Your Spouse Cannot Be Located
If your spouse cannot be located, for example they have left the state or country and cannot be found using reasonable means, an uncontested divorce is not an option. An uncontested divorce will require both parties to reach an agreement and sign several documents to be filed with the court. And if one of the parties is totally absent, there is no way for that person to reach an agreement and sign a Divorce Settlement Agreement or even acknowledge service of the divorce. While a divorce by publication is a possibility in this situation, an uncontested divorce is not.
The Other Spouse is Incompetent or has Mental Illness
If one of the spouses is incompetent or mentally ill, it is unreasonable to believe that they are in a position to enter into a fair divorce agreement. For example, someone might have profound depression, schizophrenia or be deeply involved with drugs.
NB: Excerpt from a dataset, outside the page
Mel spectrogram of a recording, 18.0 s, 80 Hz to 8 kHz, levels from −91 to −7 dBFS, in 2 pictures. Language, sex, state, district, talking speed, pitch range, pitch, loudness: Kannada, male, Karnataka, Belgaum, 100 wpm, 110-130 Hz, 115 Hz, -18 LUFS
Sometimes people do reach some type of divorce agreement with their incompetent spouse, but the validity of the agreement could be challenged later by the other spouse when they are better or by other family members. It has been our experience that if one of the spouses has mental illness or is otherwise deemed incompetent, it is best to file a contested divorce case and bring this issue to the court’s attention as soon as possible. Usually, the court will render a judgment that is fair and satisfactory to the party bringing the divorce, and the court will be familiar with the facts of the case should the other party seek modifications and try to challenge the judgment later.
The Other Spouse Does Not Want to Get Divorced
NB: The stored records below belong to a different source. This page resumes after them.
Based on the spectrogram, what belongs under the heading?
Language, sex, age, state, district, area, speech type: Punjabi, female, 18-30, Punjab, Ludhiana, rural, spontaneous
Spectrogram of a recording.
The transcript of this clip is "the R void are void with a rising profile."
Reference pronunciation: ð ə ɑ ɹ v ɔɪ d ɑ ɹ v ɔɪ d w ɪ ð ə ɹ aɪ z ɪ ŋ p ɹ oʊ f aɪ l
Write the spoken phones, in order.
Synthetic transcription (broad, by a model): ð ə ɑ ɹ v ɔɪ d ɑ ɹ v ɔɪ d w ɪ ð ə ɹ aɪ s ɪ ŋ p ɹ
Frequently, an uncontested divorce becomes impossible because the other spouse in reality, does not want to be divorced. The will not usually say this out loud, but it will be evident in their actions and unwillingness to negotiate, communicate or respond in a timely manner regarding the divorce. This my also manifests itself in very unreasonable demands regarding assets, custody, alimony and other issues that need to be settled. Also, the other spouse seems to be agreeable to an uncontested divorce, but will never sign the necessary papers for the divorce to be completed. Frequently, when pressured to sign they will come back with small demands for changes to the documents and other reasons or excuses to delay signing the documents. While many of these cases will settle over a long period of time, there may be very good reasons for the other spouse to speed things along. While the filing of a contested divorce should not be taken lightly, if there are no minor children and no significant marital assets or debts, a contested divorce may be a very attractive option to a stalemate in divorce negotiations that may go on for a year or more. The filing of a contested divorce may be all that is required to move the other party to negotiate in good faith and enter into a divorce settlement so they avoid having to hire an attorney to go to a court hearing.
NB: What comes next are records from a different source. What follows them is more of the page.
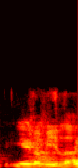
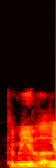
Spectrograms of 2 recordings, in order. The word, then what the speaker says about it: Camila: So it's Camila, just like Camila Cabello. – Camila. Okay. Camila. – Yeah. – Did I say it right? – Perfect. You got it.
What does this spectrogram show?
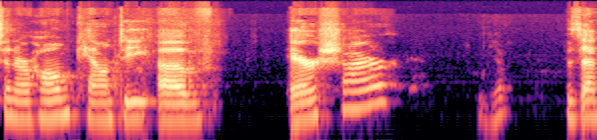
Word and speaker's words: Ayrshire: And she recently gained the Creative Scotland funding to write and produce 3 plays based in her home county of Ayrshire.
In closing, if you are seeking an uncontested divorce it is important to be reasonable, communicate and do not try to force your demands onto the other party. Otherwise, they will likely have to hire an attorney to file a contested divorce which may result in a judgment than is less desirable than what the parties could have negotiated on their own.
If you are facing divorce and are interested in trying to resolve the matter as an uncontested divorce case, call us at 770-609-1247 to schedule a consultation with one of our experienced Georgia uncontested divorce attorneys.